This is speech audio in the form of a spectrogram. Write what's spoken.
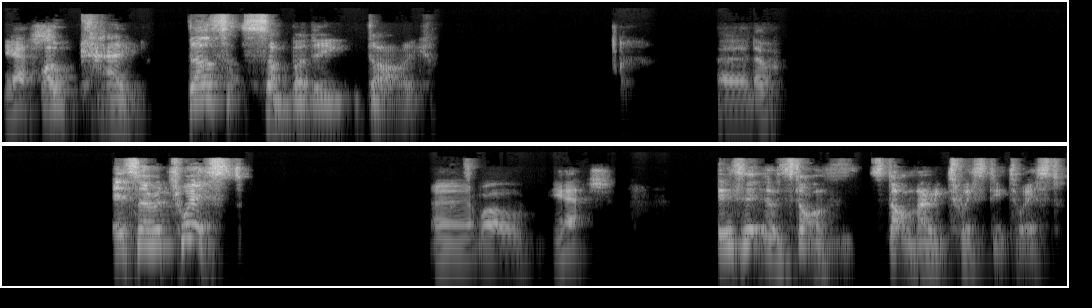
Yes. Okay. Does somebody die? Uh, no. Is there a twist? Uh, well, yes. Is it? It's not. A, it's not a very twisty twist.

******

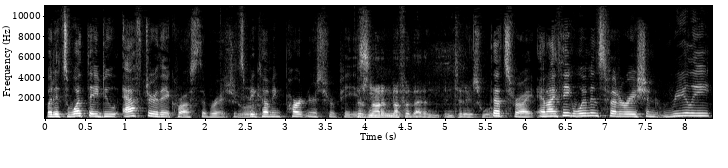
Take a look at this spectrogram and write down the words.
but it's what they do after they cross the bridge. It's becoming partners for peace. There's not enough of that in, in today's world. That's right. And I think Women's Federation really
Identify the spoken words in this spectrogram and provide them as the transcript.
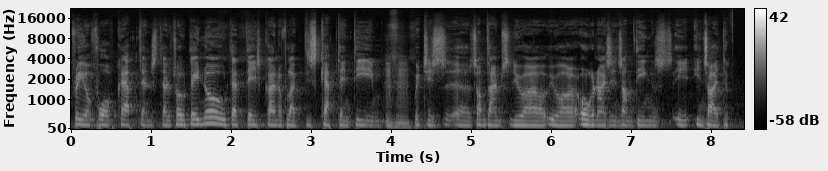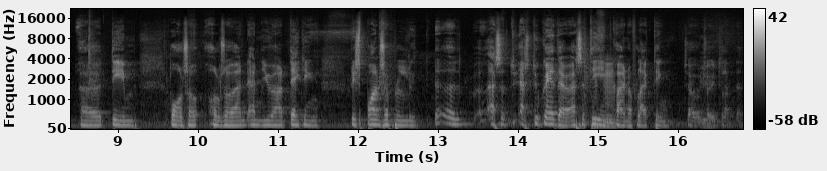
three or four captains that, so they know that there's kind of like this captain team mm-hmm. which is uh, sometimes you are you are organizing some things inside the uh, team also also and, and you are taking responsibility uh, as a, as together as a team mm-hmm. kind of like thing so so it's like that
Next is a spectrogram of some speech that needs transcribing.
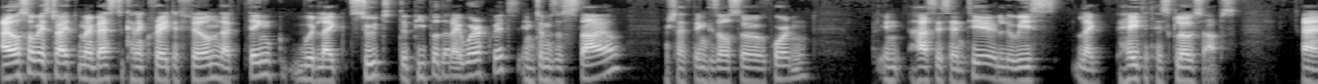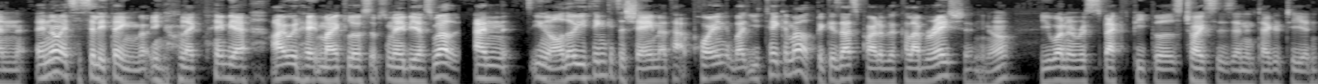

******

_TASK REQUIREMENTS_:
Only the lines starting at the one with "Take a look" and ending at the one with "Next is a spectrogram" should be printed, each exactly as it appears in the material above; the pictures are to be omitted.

_RESPONSE_:
Take a look at this spectrogram and write down the words.
but it's what they do after they cross the bridge. It's becoming partners for peace. There's not enough of that in, in today's world. That's right. And I think Women's Federation really
Identify the spoken words in this spectrogram and provide them as the transcript.
three or four captains that, so they know that there's kind of like this captain team mm-hmm. which is uh, sometimes you are you are organizing some things inside the uh, team also also and, and you are taking responsibility uh, as a, as together as a team mm-hmm. kind of like thing so so it's like that
Next is a spectrogram of some speech that needs transcribing.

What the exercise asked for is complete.